Do Merchandise Sales Enhance Rental Center Profits?

May 1, 1999
As I consult for rental companies throughout North America, I never cease to be surprised by the emphasis some of these firms place on the sale of merchandise.

As I consult for rental companies throughout North America, I never cease to be surprised by the emphasis some of these firms place on the sale of merchandise. While those sales do provide additional cash for rental businesses, I don't believe they deserve a lot of emphasis.

>From my perspective, the key to a successful rental operation is dollar >utilization. If you keep the equipment rented, you have a profitable >operation. If the equipment sits, it is underutilized and you have adverse >financial consequences.

My basic operating philosophy is that one cannot do two things well at once. To the extent a rental company focuses on the sale of merchandise, that company does not focus on renting equipment.

I question the true profitability of selling merchandise. Think of the effort to sell hard hats, gloves or small tools. First, the item has to be sourced and a purchase order written; the item has to be received, unpacked, priced for sale, and then inventoried and displayed.

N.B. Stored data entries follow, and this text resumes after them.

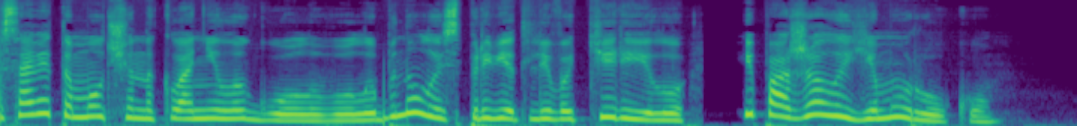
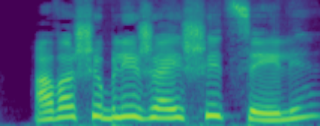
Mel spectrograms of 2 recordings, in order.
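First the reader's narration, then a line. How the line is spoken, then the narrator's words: Calm question. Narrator (Russian): спокойно спросил Ромеев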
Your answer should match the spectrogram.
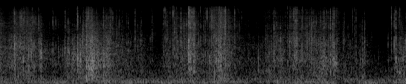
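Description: Thin plastic packaging bag being handled and crinkling in irregular bursts close to the microphone.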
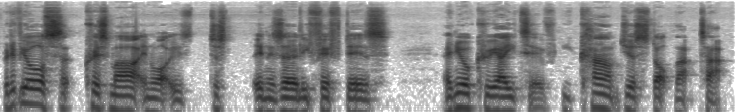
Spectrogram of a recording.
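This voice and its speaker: A man's voice: medium pitch, unhurried. Podcast co-host, male, wry rambler who hedges everything, easygoing music chat.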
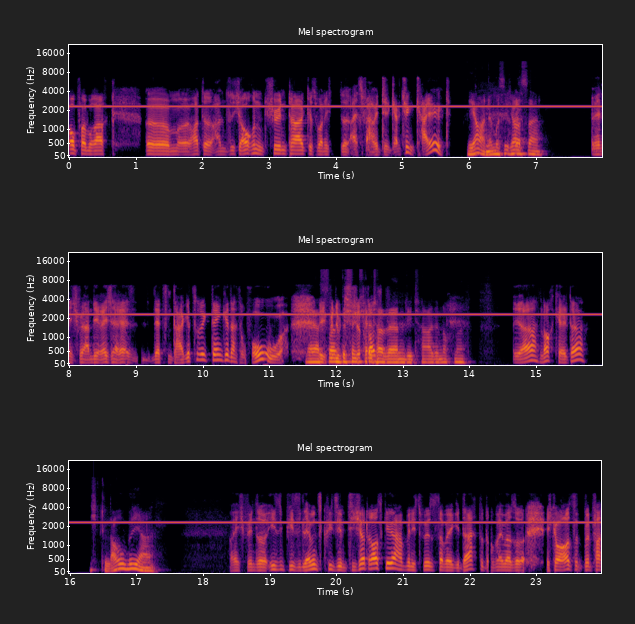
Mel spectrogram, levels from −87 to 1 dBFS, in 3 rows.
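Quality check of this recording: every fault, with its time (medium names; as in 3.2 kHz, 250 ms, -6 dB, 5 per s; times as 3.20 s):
whine 2.3 kHz -34 dBFS
16.36 s: pop -26 dBFS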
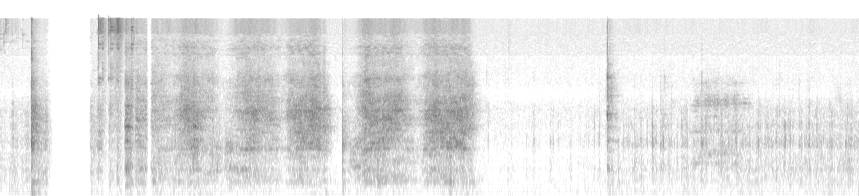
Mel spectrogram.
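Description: Rubbing and scraping of a phone being handled close to its microphone, in a run of noisy bursts over about four seconds. The sound cuts out completely for a moment just before the bursts start, and one more click comes near the end.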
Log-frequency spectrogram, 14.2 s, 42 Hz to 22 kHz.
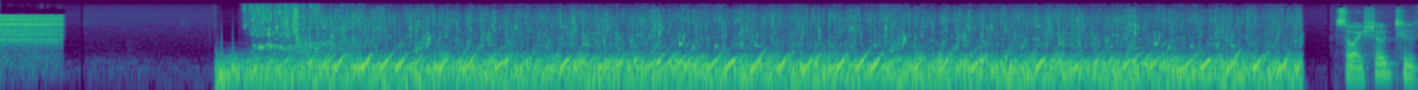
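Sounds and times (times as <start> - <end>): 
marble fizzing in hydrochloric acid: 2.4 - 13.1
speech: 13.4 - 14.1.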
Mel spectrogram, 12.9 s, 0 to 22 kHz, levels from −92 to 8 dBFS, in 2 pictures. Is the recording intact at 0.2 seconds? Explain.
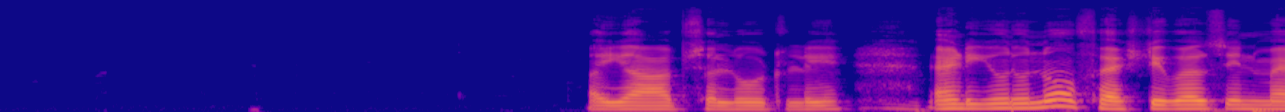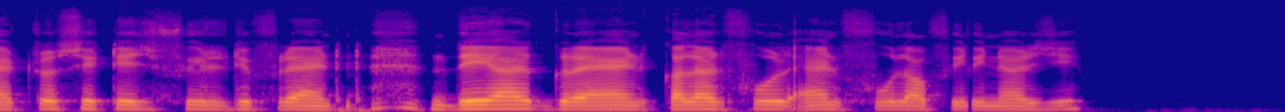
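Yes, at 0.2 seconds the speech plays through with no dropout, distortion, glitch or other fault to be heard.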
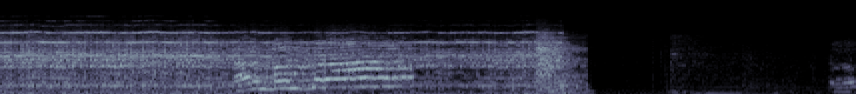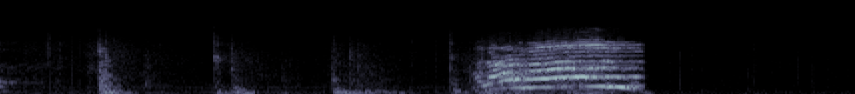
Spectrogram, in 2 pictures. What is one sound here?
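A man shouts commands loudly.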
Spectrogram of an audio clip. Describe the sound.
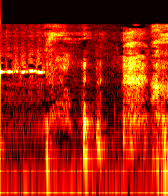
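A single steady whistled note, held for under a second, as a man pretends to call for his dog, followed by breathy chuckles and short bursts of laughter.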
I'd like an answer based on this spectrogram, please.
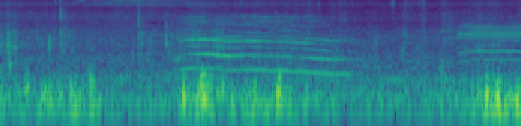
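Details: Goat wading into mud as if hunting for fish gives a drawn-out, falling, wavering bleat lasting under a second, while people talk and laugh close by.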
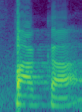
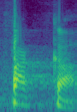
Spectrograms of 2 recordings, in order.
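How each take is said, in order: First: Said in the usual way. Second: পাক্কা with a held, doubled ক; doubled consonant. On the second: Shown as a demonstration. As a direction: hold the closure, then release পাক্কা. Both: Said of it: "কোনো ব্যঞ্জন দুইবার উচ্চারণ".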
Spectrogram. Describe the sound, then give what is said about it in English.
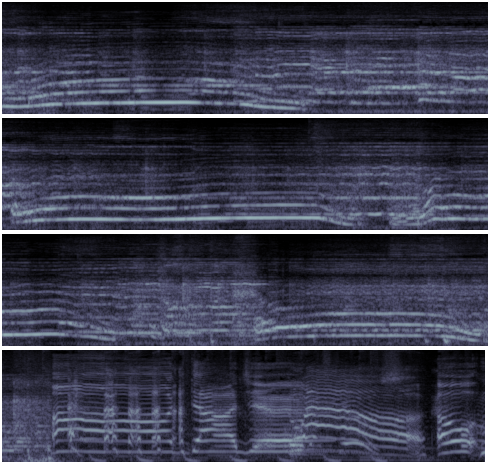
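A dog howls in long, rising and falling wails right alongside its stuffed lion toy's tinny singing melody, played by pressing the toy's paw, both loud, continuing for nearly twenty seconds. “if you press its paw, it sings. Today, Dodger decided to join.”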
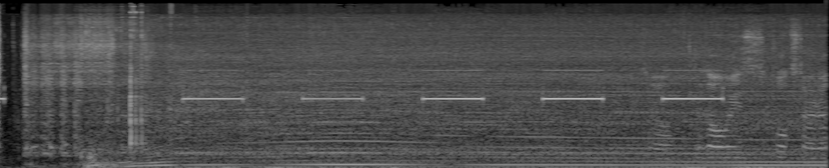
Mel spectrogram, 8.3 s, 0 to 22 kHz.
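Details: Toyota Yaris with swapped 1ZZ throttle body, first-thing-in-the-morning cold start: steady low hum held at a fast, even raised idle with a chime beeping regularly; owner notes the throttle body looks dirty.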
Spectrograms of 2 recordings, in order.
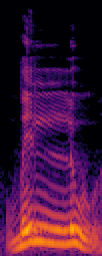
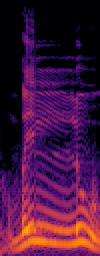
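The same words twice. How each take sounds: Both takes have the same delivery.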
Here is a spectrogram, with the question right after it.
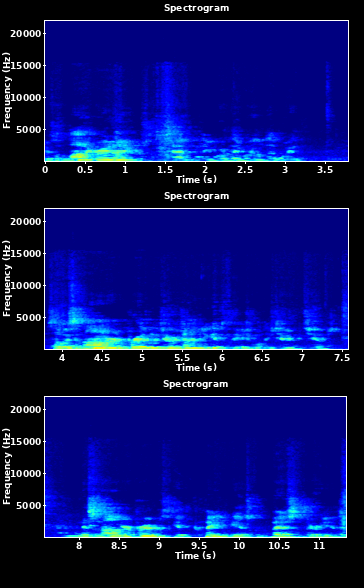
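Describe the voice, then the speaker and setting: A man's medium-pitched voice at a very fast pace, flat and monotone, with big swings in loudness, audible room echo and noticeable background noise. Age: 60s. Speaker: professional angler. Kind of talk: panel discussion.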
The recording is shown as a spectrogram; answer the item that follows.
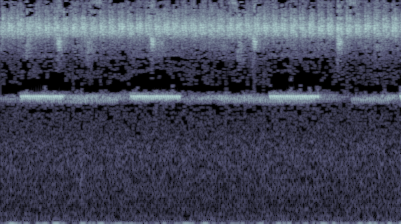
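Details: Crickets on a summer night trill in a steady, high, ringing note, broken only by brief pauses, over a fainter, higher insect hiss.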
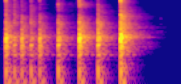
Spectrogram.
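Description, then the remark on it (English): A drumroll tapped out by hand on a hard surface: about eight sharp knocks, rapid at first, then spacing out, ending on a louder final hit that rings briefly. No talking. “we don't know who it is, but drumroll.”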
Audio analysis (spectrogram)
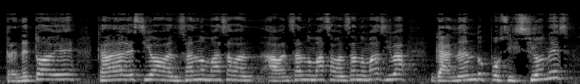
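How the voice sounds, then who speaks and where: Lively man telling a motivational fable. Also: brisk. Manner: lively, repetitive, drops low and soft for the lesson. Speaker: motivational storyteller. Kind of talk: motivational storytelling.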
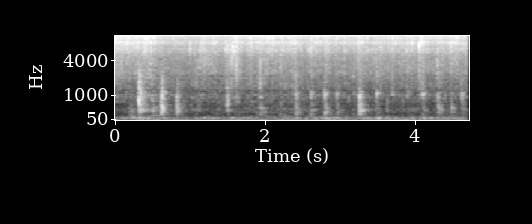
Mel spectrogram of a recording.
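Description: Onion, tomato and spice tadka frying in oil in a non-stick pan with a steady sizzle, while a silicone spatula stirs and scrapes through it in quick, irregular strokes.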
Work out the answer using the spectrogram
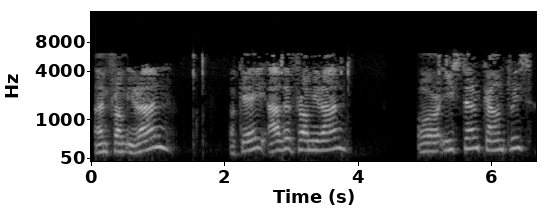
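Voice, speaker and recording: A man's voice: high voice, muffled recording. A man giving an online introductory university lecture, hesitant and full of fillers. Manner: slow, hesitant, many fillers.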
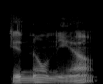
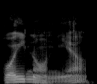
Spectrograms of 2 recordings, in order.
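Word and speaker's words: koinonia: kinnonya politiky i'll give you the spelling k-o-i-n-o-n-i-a kenonia it's not pronounced quinonia it's pronounced actually politic a all right and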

The preparation process is costly.

Behind the counter, your sales coordinators have multiple responsibilities in relation to the rental transaction. They must field telephone calls from prospective customers, handle walk-ups, quote rental and delivery rates, write rental agreements, schedule equipment pickup and delivery, charge for fuel, handle field service calls, and make outgoing telemarketing calls.

On top of that, you are expecting them to put time and effort into selling parts and supplies. I don't question that there is money to be made selling merchandise, and that rental companies providing point-of-sale items are offering one-stop shopping to their customers. But I wonder how much money is actually being made or lost?

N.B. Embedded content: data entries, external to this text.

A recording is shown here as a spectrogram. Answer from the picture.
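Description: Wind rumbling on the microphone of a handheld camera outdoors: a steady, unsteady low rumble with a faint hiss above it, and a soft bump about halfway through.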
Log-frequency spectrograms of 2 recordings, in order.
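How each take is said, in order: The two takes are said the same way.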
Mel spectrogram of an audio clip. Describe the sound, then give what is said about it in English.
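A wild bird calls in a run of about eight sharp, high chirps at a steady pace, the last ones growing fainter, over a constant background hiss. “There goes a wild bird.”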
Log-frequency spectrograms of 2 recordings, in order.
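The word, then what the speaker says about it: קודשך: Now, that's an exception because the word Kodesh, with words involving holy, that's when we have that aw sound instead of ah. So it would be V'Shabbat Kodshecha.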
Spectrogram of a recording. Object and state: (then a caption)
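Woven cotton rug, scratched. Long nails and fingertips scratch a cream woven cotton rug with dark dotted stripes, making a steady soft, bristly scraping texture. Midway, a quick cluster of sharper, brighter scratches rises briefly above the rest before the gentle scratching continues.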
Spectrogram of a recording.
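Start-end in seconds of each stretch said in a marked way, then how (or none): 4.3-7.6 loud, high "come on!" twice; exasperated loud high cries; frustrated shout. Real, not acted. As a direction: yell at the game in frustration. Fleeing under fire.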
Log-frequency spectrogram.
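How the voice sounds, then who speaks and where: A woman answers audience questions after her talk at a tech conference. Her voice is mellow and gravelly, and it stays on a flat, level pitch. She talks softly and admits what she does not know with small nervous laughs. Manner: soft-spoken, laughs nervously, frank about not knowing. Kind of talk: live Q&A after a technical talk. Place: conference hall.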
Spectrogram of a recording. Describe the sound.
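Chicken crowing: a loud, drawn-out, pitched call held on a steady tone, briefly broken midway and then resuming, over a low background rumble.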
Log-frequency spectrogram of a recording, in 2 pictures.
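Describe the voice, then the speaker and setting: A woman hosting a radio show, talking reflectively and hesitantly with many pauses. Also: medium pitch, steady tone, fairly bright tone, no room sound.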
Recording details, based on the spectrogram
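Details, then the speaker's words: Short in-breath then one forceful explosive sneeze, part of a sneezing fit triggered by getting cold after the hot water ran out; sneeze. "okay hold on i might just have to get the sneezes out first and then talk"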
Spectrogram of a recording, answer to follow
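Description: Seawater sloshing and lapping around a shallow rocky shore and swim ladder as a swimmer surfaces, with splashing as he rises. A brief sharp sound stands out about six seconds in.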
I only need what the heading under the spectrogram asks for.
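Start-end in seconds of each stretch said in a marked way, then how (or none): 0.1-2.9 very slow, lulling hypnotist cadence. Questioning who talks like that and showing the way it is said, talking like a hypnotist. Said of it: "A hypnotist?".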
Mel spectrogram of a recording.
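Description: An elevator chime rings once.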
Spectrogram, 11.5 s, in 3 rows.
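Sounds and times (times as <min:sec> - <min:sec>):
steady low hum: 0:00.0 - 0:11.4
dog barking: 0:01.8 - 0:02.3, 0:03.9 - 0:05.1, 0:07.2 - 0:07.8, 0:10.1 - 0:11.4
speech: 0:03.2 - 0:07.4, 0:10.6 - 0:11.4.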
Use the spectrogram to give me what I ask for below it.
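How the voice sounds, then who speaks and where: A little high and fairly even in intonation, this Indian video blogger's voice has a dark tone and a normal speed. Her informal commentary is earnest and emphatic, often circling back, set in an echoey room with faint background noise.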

One must consider the time spent by the branch personnel in completing sales invoices, collecting money, purchasing display counters and displaying the goods for sale. Then there are the cost of capital, the supplies themselves, and tasks involving storage and counting for the annual inventory. In most companies, there is the possibility of pilferage, and the need to set up measures to prevent it. And let's not forget the floor space - that costs money also.

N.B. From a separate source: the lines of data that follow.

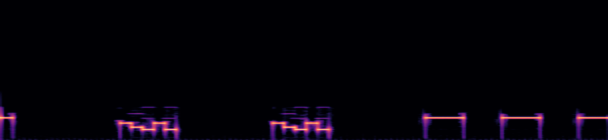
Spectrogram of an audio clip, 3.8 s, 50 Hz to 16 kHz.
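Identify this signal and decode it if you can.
Five-tone selective call (ZVEI), heard as quick runs of five tones, tones of about 70 ms. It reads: 85383 85383
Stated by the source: ZVEI five-tone selective call received on an SDR.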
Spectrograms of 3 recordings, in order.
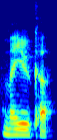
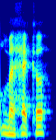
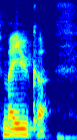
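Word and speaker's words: Mheuka: uh my number one is shim or shamaya mayuka which is how you pronounce his name apparently I've gone through many different ways but I think he's confirmed himself it's not maheka it's a it's mayuka yeah as I said I've taken a bit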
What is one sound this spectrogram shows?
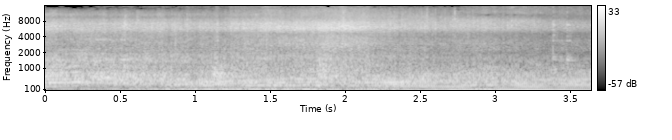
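Gravel sprays and rattles as a car speeds past.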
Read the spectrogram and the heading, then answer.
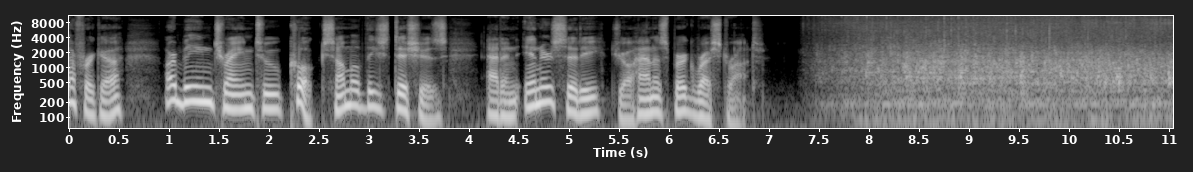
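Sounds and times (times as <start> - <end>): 
speech: 0.0 - 7.0
batter-coated chicken sizzling in frying oil: 7.4 - 11.0.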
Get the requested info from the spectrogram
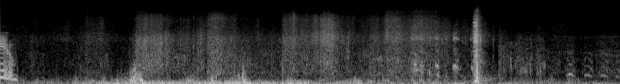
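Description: A single shotgun shot about three-quarters of the way in, sharp and brief, after a few seconds of footsteps rustling through dry, matted grass.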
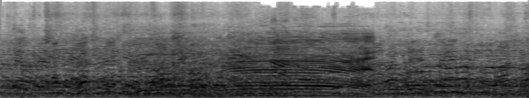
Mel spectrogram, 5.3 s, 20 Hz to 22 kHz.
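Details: Sahiwal bull calves at Raniganj cattle market, Sylhet, Bangladesh, 6 March 2025: a drawn-out harmonic moo swells and fades over about a second amid steady crowd chatter and bargaining voices.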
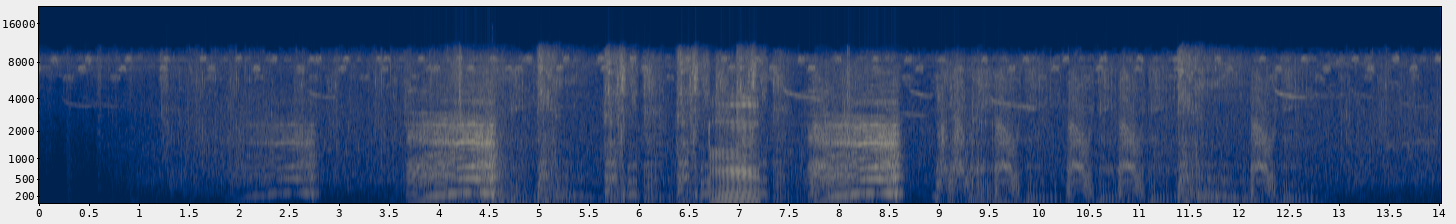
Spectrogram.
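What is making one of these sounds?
Water splashes as an animal wades through it.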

Rental companies are in business to rent equipment. Rental is a direct sales business; a sales call or telephone call is made so that a rental will result. The money is in the rental, not in sales of equipment, parts or supplies.

Don't take my word. Look at the operating statements of any of the public companies.

There are three basic ways for a rental company to increase revenue:

* Increase rates.

* Improve time utilization.

* Add more fleet.

Sales coordinators are busy people. You can direct their efforts to sell a hard hat for $10 and make $2 profit, or you can have them make outgoing telemarketing calls to increase your equipment rental utilization.

Making telemarketing calls is essentially a hit-ratio business - the more calls, the greater the chance of a rental. When one makes 25 telephone calls to prospective customers, perhaps the result might be a rental or two. Make 100 calls and the results increase proportionally.

Backhoes rent from $1,500 to $2,200 per month, 185-cfm air compressors from $550 to $700 a month, skid-steer loaders for about $125 a day. It seems to me that if a rental company can improve its time utilization by 5 percent or 10 percent, that is where the money is. That increase equates to $75 to $220 a month in additional revenue on a backhoe, $27.50 to $70 a month on an air compressor, and $6 to $12.50 per day on a skid-steer loader rental.

Rates are often adjusted on the counter by the rental coordinators as they receive the incoming telephone call, and there are many factors to consider in this process. Also, coordinators have to spend time talking to customers to help them determine what equipment would be most beneficial for particular applications. Make sure they have enough time to carry out a proper dialogue with customers. It would make no sense for a sales coordinator to be rushed in a telephone rental call in order to sell a hard hat to make $2 and risk losing a $1,500 rental.

Many rental companies have strong staffing, with personnel who have the experience and knowledge to both rent equipment and sell merchandise. Should these firms abandon merchandise sales? Not necessarily. But I recommend that rental companies do a financial analysis of their cost of doing business and answer the question for themselves.

They should ask: Does a 25 percent to 30 percent gross margin in the merchandise sales business justify being in that business?

I am not saying that you shouldn't sell any parts, supplies or small tools. I recognize that smaller rental companies market to the homeowner and depend on that niche. Their ability to be a one-stop shop is their key to success. This is especially likely to be true in smaller markets. Those companies may need the small items to support the rental, but those items should not be expected to drive the rental business.

However, it is important to keep it in perspective. Most rental companies - particularly those that market themselves toward the contractor with larger construction equipment - will prosper or fail on their rental operation, not on the sales of hard hats.